The OTAs are making efforts to standardize many aspects of the reservations process. Much like the hotel industry, we have seen more and more consolidation and standardization of cancellation policies. We fully expect the market shift to be towards a more traveler friendly standard cancellation policy as that is what travelers demand. For instance, Airbnb requires every listing to select between one of their standard cancellation policies. While HomeAway does not yet require a standard cancellation policy, they have begun suggesting it to property managers and homeowners as a means of making their listing appear higher in search within the HomeAway marketplace. We anticipate in the coming years that the entire industry will be subject to these changes and be forced to adopt standardized cancellation policies or be left behind.
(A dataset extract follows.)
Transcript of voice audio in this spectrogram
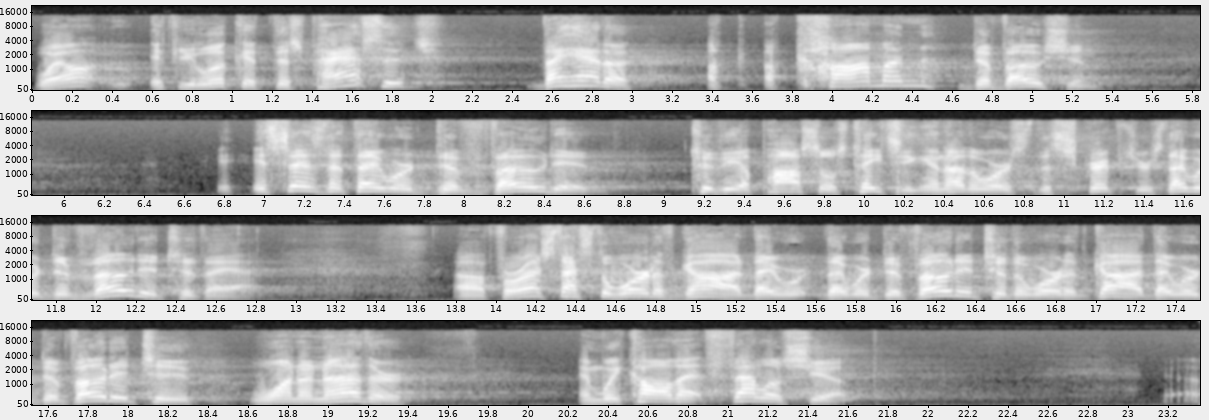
Well, if you look at this passage, they had a, a, a common devotion. It says that they were devoted to the apostles' teaching. In other words, the scriptures. They were devoted to that. Uh, for us, that's the Word of God. They were, they were devoted to the Word of God. They were devoted to one another. And we call that fellowship. Uh,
Standardized Pricing Modules:
One of the largest hurdles for OTAs is adapting to the many pricing structures of owners, managers, and municipalities using their sites. Instead of adapting their platform to support varied pricing policies, the OTAs are increasingly asking for conformity from anyone who would like to do business on their site. HomeAway specifically has notified property managers that they must switch to nightly rates in order for rates to be presented accurately to consumers and for listings to be competitive within the marketplace. We anticipate this will not be the end of the pricing conversation. The OTAs require pricing parity (same price across all sites) from hotels and we imagine Airbnb and HomeAway aren’t too far away from requiring the same. Unfortunately if the pricing parity requirement happens, owners and property managers listing inventory on OTAs would have to reduce rental rates in order to achieve the same total price once fees to the OTAs are factored in. For example if the rent on a unit is $1000 at IslandRealty.com and HomeAway charges a 10% fee per booking, the rent to an owner would be $900 on a booking made through HomeAway even though the price to a guest, would be the same. The market dictates the price that anyone can charge and the OTAs are slicing 8-12% off the top in traveler fees in addition to the subscription or commission fees charged per booking by an OTA.  The net effect can be around 20% you’re not able to capture in rent. Ultimately, it will only diminish the profits of a property owner.

 

We share this with you in an effort to keep you up to date as the vacation rental industry changes. The team at Island Realty is working extremely hard to protect you from these changes. Island Realty as a professional property management company is highly engaged in the industry nationally has been closely monitoring this evolution.  In anticipation of many of these changes we have invested significant resources in marketing, technology, IslandRealty.com and many other areas to ensure our business partners’ best interests. We are fortunate to be in a position that we can sustain bookings independent of these OTAs. We are confident that we will continue to see growth for our owners and partners despite many of these changes across the industry.